I think that would have to be Maryland’s plan to figure out if you could do a triangle and two. Maybe try to guard Stewart and Kaleena Mosqueda-Lewis and try to have [Kia Nurse, Moriah Jefferson, Morgan Tuck step up] and win the game. If you could slow them down, that would be something that I would try and do but it’s going to be difficult. I think Maryland is going to have to use their defense and truly be committed to denying how far and pressuring as much as they can. All five players are going to have to come back in and rebound.
It may not be so much X’s and O’s as it is going to be a commitment to work hard and get after it and then to do the little things. It’s always the little things that get you. You did 20 seconds of great defense, and then you give up an offensive board and what was all that effort for?
SA: This is in regards to the WNBA’s Los Angeles Sparks where you played from 1997-2009. They have made a lot of changes during this offseason, from the head coach down to the players. What are your thoughts on the Sparks’ move so far and do you think they could win the Western Conference this summer?
LL: I’m always thinking the same thing when it comes to personally wanted. I don’t know what number head coach Brian Agler will be but perhaps 10 or more now.*
The addition of new players to me is just always difficult to have a new coach, new players, and win a championship in the same year. I would have to say for the first time I don’t think they will win the championship but hopefully they are great teachers and building blocks to get them over the hump.
*The Sparks have had 11 different head coaches, two of whom (Michael Cooper and Joe Bryant) had two stints in that role.
SA: The Capital One Cup is a contest where all Division I schools’ men’s or women’s sports teams combine forces to win a major award at the end of the academic year. In women’s sports, basketball is the most well-known sport and there are certainly many great storylines. However, are there also other women’s sports teams besides basketball that had great storylines of their own?
LL: Yeah, there have been. The Capital One Cup really highlights several sports across the board: gymnastics, water polo, volleyball aside from the major sports like basketball and football.
One of the more notable women’s sports teams has been UConn women’s field hockey team. The Huskies won the championship this season. If the women’s basketball team also wins their national championship [on Tuesday], that will move them to the top three.
Obviously, if UConn walks away with the Capital One Cup this season, the field hockey team will feel just as responsible for winning this Capital One Cup as the women’s basketball team. I think that’s the beauty of it.

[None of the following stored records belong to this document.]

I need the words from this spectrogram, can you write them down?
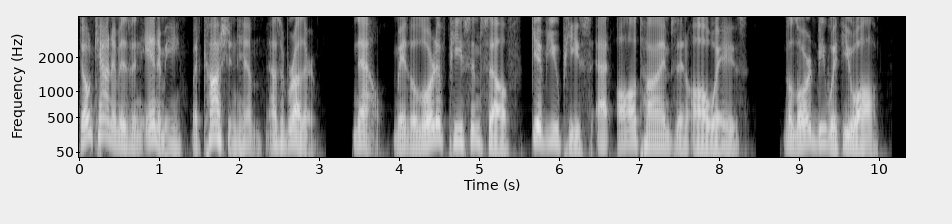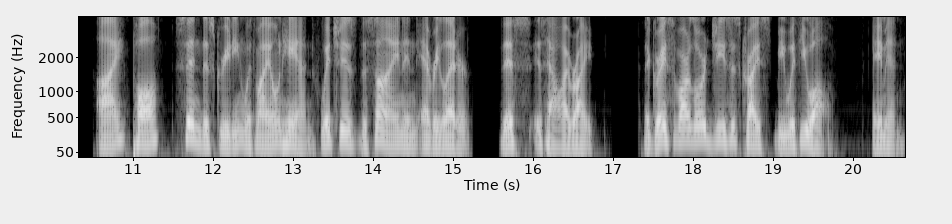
Don't count him as an enemy, but caution him as a brother. Now, may the Lord of peace himself give you peace at all times and all ways. The Lord be with you all. I, Paul, send this greeting with my own hand, which is the sign in every letter. This is how I write. The grace of our Lord Jesus Christ be with you all. Amen.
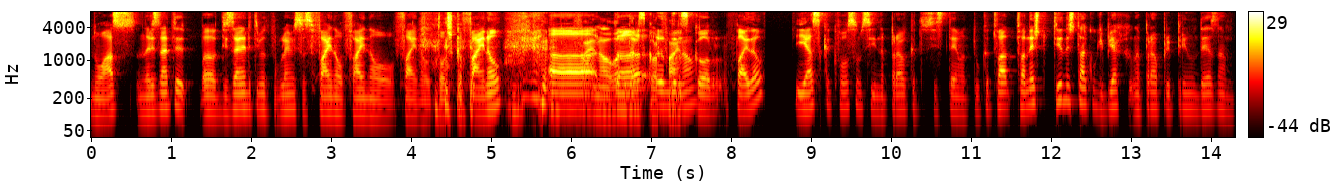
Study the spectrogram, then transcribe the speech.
Но аз, нали знаете, дизайнерите имат проблеми с Final, Final, Final, точка Final. final, да, underscore, underscore final. И аз какво съм си направил като система тук? Това, това нещо, тия неща, ако ги бях направил при прино, да я знам,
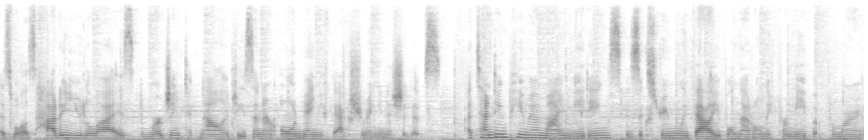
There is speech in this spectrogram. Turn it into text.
as well as how to utilize emerging technologies in our own manufacturing initiatives. Attending PMMI meetings is extremely valuable not only for me but for my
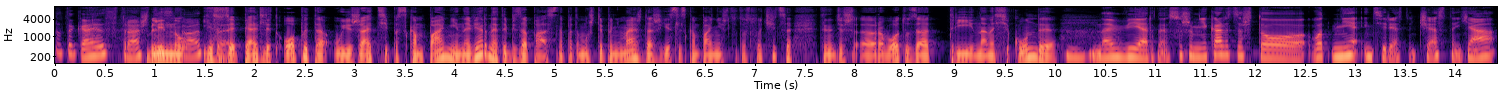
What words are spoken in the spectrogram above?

Another team with a strong field hockey program is Maryland, which is ranked in the top 10. If the Terps’ women’s basketball team wins the championship, they will get 60 points in the standings. Of course, their women’s field hockey team would also feel just as responsible for being part of the Cup as the basketball team. I think that’s the beauty of this whole competition between men and women Division I teams is that it really helps highlight some of the smaller sports that may not get the opportunity or the media coverage.
The other thing that the Capital One Cup also awards a combined $400,000 in student athletes to the programs that win the scholarships, that win, that win the championships, that win the Cup. I think it really has a great storyline in terms of Title IX. I’m a Title IX baby born in 1972 and I like the fact that they highlight the programs equally. I’m so happy to be a part of it.
Thanks again to Lisa Leslie for checking in with us. You can follow her on Twitter @LisaLeslie and on Instagram @LisaLeslie. To learn more about the Capital One Cup, click here to get to their site. You can also follow Capital One on Twitter @CapitalOne and Instagram @capitalone.Powered by Sidelines